YOUR INSTRUCTIONS:
The entries below contain pictures. Write out only the lines from the line with "Mel spectrogram. Target" up to and including the line with "The word, then", exactly, without them.

SUPPLIED RECORDS:
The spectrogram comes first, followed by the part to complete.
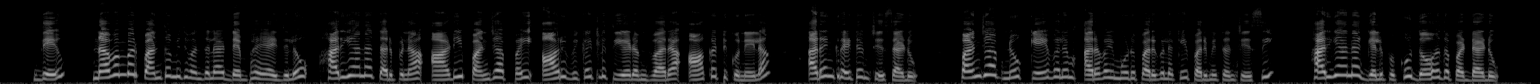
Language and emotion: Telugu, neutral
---
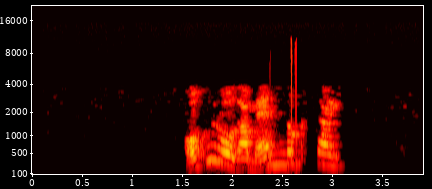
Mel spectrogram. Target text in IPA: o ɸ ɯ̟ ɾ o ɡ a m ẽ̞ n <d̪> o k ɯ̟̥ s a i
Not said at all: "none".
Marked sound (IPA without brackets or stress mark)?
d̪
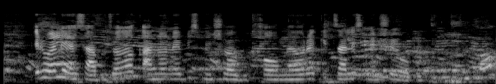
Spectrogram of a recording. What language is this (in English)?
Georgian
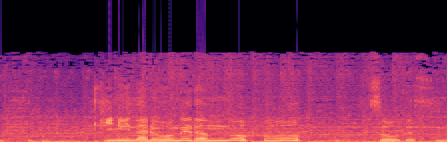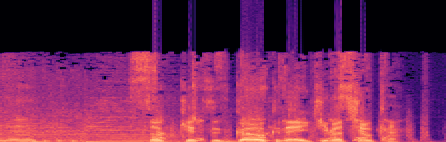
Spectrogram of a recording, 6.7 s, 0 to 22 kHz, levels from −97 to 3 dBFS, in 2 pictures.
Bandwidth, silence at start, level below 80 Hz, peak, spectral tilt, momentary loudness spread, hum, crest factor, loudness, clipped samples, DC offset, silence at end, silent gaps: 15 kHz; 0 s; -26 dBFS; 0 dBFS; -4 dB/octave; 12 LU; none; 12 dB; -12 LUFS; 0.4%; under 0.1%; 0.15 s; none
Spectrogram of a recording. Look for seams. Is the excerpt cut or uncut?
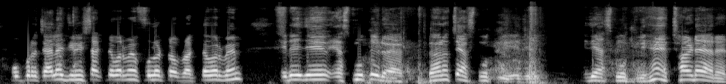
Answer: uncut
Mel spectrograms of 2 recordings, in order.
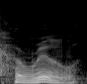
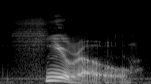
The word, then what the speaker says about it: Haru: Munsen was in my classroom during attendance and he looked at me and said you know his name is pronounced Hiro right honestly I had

REPLY TO THE EXERCISE:
Mel spectrogram. Target text in IPA: o ɸ ɯ̟ ɾ o ɡ a m ẽ̞ n <d̪> o k ɯ̟̥ s a i
Not said at all: "none".
Marked sound (IPA without brackets or stress mark)?
d̪
Spectrogram of a recording. What language is this (in English)?
Georgian
Spectrogram of a recording, 6.7 s, 0 to 22 kHz, levels from −97 to 3 dBFS, in 2 pictures.
Bandwidth, silence at start, level below 80 Hz, peak, spectral tilt, momentary loudness spread, hum, crest factor, loudness, clipped samples, DC offset, silence at end, silent gaps: 15 kHz; 0 s; -26 dBFS; 0 dBFS; -4 dB/octave; 12 LU; none; 12 dB; -12 LUFS; 0.4%; under 0.1%; 0.15 s; none
Spectrogram of a recording. Look for seams. Is the excerpt cut or uncut?
Answer: uncut
Mel spectrograms of 2 recordings, in order.
The word, then what the speaker says about it: Haru: Munsen was in my classroom during attendance and he looked at me and said you know his name is pronounced Hiro right honestly I had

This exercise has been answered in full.